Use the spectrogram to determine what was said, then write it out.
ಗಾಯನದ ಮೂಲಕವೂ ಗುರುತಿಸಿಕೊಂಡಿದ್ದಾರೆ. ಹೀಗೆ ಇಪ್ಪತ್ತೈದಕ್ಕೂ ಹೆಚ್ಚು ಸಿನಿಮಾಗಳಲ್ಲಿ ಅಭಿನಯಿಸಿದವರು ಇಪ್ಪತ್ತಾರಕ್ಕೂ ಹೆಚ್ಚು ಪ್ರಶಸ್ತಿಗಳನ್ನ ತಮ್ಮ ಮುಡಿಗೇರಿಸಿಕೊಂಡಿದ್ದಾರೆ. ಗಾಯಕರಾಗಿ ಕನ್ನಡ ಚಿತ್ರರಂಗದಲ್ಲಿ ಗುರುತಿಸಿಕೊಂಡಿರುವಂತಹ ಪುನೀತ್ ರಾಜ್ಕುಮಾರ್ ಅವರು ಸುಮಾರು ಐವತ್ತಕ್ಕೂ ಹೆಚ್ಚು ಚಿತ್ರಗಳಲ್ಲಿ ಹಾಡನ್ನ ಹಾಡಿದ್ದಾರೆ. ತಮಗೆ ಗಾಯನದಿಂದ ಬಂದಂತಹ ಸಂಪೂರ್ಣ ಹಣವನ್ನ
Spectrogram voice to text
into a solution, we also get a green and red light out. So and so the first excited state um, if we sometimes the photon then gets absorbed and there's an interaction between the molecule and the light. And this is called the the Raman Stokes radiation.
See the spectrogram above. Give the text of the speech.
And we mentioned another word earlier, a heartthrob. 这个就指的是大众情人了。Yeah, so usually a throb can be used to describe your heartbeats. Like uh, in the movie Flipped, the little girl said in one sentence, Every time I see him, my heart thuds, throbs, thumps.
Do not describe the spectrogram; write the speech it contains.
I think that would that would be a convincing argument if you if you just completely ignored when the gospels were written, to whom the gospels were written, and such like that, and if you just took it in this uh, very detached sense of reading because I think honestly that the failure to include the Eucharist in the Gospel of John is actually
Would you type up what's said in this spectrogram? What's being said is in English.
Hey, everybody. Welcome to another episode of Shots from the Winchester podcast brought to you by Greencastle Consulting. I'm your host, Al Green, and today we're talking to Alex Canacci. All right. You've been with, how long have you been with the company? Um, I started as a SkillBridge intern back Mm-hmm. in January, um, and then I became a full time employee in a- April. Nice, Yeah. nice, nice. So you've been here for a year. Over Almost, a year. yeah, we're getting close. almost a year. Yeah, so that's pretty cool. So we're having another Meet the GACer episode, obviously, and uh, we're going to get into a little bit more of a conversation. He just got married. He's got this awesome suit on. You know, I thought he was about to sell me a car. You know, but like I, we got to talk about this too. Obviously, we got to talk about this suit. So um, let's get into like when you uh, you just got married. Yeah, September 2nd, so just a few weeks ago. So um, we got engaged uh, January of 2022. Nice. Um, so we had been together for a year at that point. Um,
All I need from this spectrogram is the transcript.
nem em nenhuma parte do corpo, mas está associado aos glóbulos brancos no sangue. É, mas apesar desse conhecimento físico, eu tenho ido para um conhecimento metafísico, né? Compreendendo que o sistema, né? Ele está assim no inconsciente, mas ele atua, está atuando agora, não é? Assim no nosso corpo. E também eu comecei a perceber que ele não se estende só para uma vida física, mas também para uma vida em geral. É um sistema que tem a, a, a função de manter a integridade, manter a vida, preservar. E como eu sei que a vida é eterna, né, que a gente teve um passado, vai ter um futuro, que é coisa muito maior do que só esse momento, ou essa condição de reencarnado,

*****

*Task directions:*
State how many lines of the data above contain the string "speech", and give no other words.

*Solution:*
2